(Saved data entries)
++++++++++++++++++++

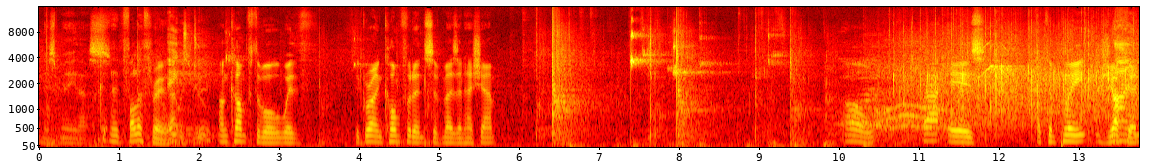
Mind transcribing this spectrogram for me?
Goodness me, that's the follow through. Eight two. uncomfortable with the growing confidence of Mazen Hesham. Oh, that is a complete jokin.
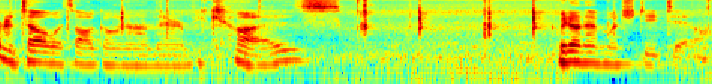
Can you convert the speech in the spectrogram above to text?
Hard to tell what's all going on there because we don't have much detail.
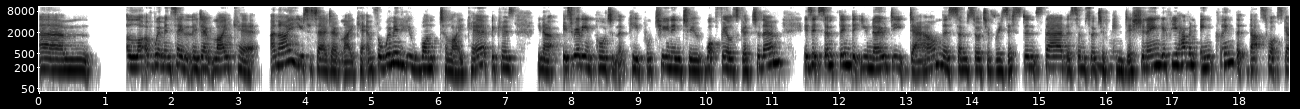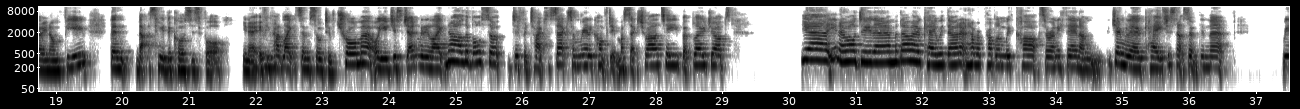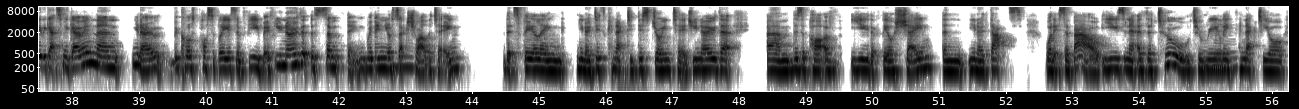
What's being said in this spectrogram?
Um a lot of women say that they don't like it and I used to say I don't like it. And for women who want to like it, because, you know, it's really important that people tune into what feels good to them. Is it something that you know deep down? There's some sort of resistance there, there's some sort mm-hmm. of conditioning. If you have an inkling that that's what's going on for you, then that's who the course is for. You know, if you've mm-hmm. had like some sort of trauma or you're just generally like, no, I love all sorts different types of sex. I'm really confident in my sexuality, but blowjobs, yeah, you know, I'll do them. I'm okay with them. I don't have a problem with cocks or anything. I'm generally okay. It's just not something that really gets me going. Then, you know, the course possibly isn't for you. But if you know that there's something within your mm-hmm. sexuality that's feeling, you know, disconnected, disjointed, you know that um, there's a part of you that feels shame, then, you know, that's what it's about using it as a tool to really mm-hmm. connect to your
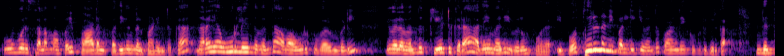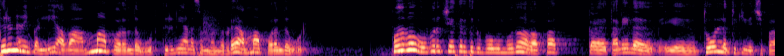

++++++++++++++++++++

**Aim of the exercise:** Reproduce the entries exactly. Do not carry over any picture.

**Response:**
Mind transcribing this spectrogram for me?
Goodness me, that's the follow through. Eight two. uncomfortable with the growing confidence of Mazen Hesham. Oh, that is a complete jokin.
Can you convert the speech in the spectrogram above to text?
Hard to tell what's all going on there because we don't have much detail.
What's being said in this spectrogram?
Um a lot of women say that they don't like it and I used to say I don't like it. And for women who want to like it, because, you know, it's really important that people tune into what feels good to them. Is it something that you know deep down? There's some sort of resistance there, there's some sort mm-hmm. of conditioning. If you have an inkling that that's what's going on for you, then that's who the course is for. You know, if you've mm-hmm. had like some sort of trauma or you're just generally like, no, I love all sorts different types of sex. I'm really confident in my sexuality, but blowjobs, yeah, you know, I'll do them. I'm okay with them. I don't have a problem with cocks or anything. I'm generally okay. It's just not something that really gets me going. Then, you know, the course possibly isn't for you. But if you know that there's something within your mm-hmm. sexuality that's feeling, you know, disconnected, disjointed, you know that um, there's a part of you that feels shame, then, you know, that's what it's about using it as a tool to really mm-hmm. connect to your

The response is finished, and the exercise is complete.